## [PROBLEM TO WORK ON]
Restate the whole of the data below word for word, skipping the images.

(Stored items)
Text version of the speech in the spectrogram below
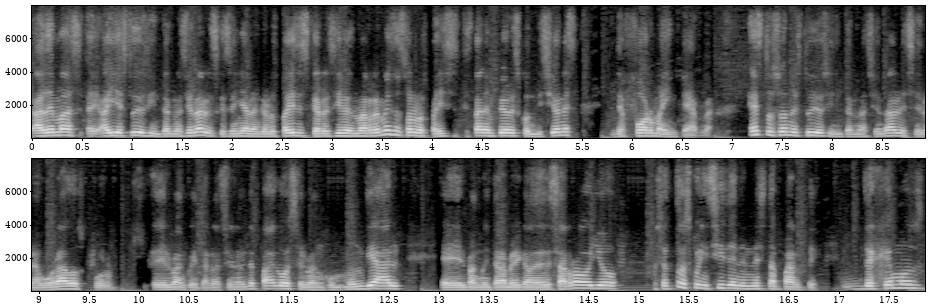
Además, eh, hay estudios internacionales que señalan que los países que reciben más remesas son los países que están en peores condiciones de forma interna. Estos son estudios internacionales elaborados por el Banco Internacional de Pagos, el Banco Mundial, el Banco Interamericano de Desarrollo. O sea, todos coinciden en esta parte. Dejemos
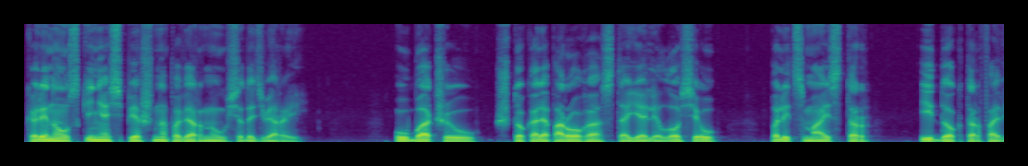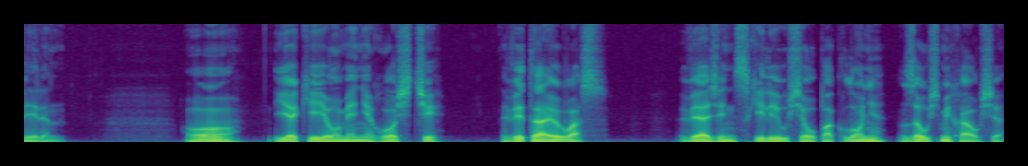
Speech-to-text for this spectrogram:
Каліноўскі няспешна павярнуўся да дзвярэй. Убачыў, што каля парога стаялі лосеў, паліцмайстар і доктар Фавелін. О, якія ў мяне госці! Вітаю вас. Вязень схіліўся ў паклоне, заўсміхаўся.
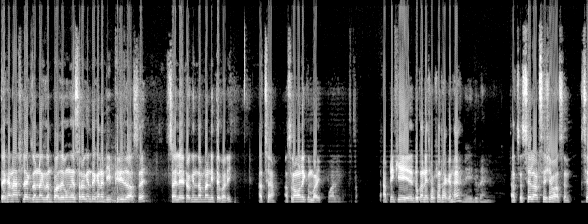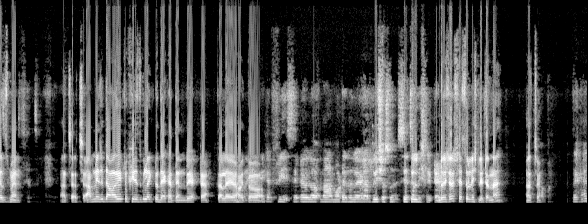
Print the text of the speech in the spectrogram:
তো এখানে আসলে একজন না একজন পাওয়া যায় এবং এছাড়াও কিন্তু এখানে ডিপ ফ্রিজও আছে। চাইলে এটাও কিন্তু আমরা নিতে পারি। আচ্ছা আসসালামু আলাইকুম ভাই। আপনি কি দোকানে সবসময় থাকেন হ্যাঁ? আচ্ছা সেলার্স হিসেবে আছেন সেলসম্যান আচ্ছা আচ্ছা আপনি যদি আমাকে একটু ফ্রিজগুলো একটু দেখাতেন দুই একটা তাহলে হয়তো এটা ফ্রিজ এটা হলো আপনার মডেল হলো এটা দুইশো ছেচল্লিশ লিটার। দুইশো না? আচ্ছা। দেখেন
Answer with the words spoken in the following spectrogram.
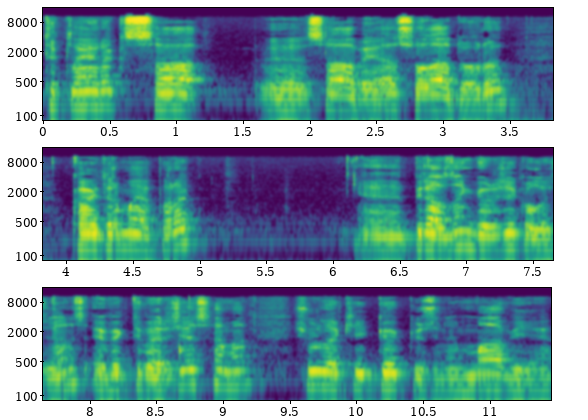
tıklayarak sağ e, sağa veya sola doğru kaydırma yaparak e, birazdan görecek olacağınız efekti vereceğiz. Hemen şuradaki gökyüzüne maviye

## [TASK RESULT]
Text version of the speech in the spectrogram below
Además, eh, hay estudios internacionales que señalan que los países que reciben más remesas son los países que están en peores condiciones de forma interna. Estos son estudios internacionales elaborados por el Banco Internacional de Pagos, el Banco Mundial, el Banco Interamericano de Desarrollo. O sea, todos coinciden en esta parte. Dejemos
Speech-to-text for this spectrogram:
Каліноўскі няспешна павярнуўся да дзвярэй. Убачыў, што каля парога стаялі лосеў, паліцмайстар і доктар Фавелін. О, якія ў мяне госці! Вітаю вас. Вязень схіліўся ў паклоне, заўсміхаўся.
Print the text of the speech in the spectrogram:
তো এখানে আসলে একজন না একজন পাওয়া যায় এবং এছাড়াও কিন্তু এখানে ডিপ ফ্রিজও আছে। চাইলে এটাও কিন্তু আমরা নিতে পারি। আচ্ছা আসসালামু আলাইকুম ভাই। আপনি কি দোকানে সবসময় থাকেন হ্যাঁ? আচ্ছা সেলার্স হিসেবে আছেন সেলসম্যান আচ্ছা আচ্ছা আপনি যদি আমাকে একটু ফ্রিজগুলো একটু দেখাতেন দুই একটা তাহলে হয়তো এটা ফ্রিজ এটা হলো আপনার মডেল হলো এটা দুইশো ছেচল্লিশ লিটার। দুইশো না? আচ্ছা। দেখেন
Answer with the words spoken in the following spectrogram.
tıklayarak sağ e, sağa veya sola doğru kaydırma yaparak e, birazdan görecek olacağınız efekti vereceğiz. Hemen şuradaki gökyüzüne maviye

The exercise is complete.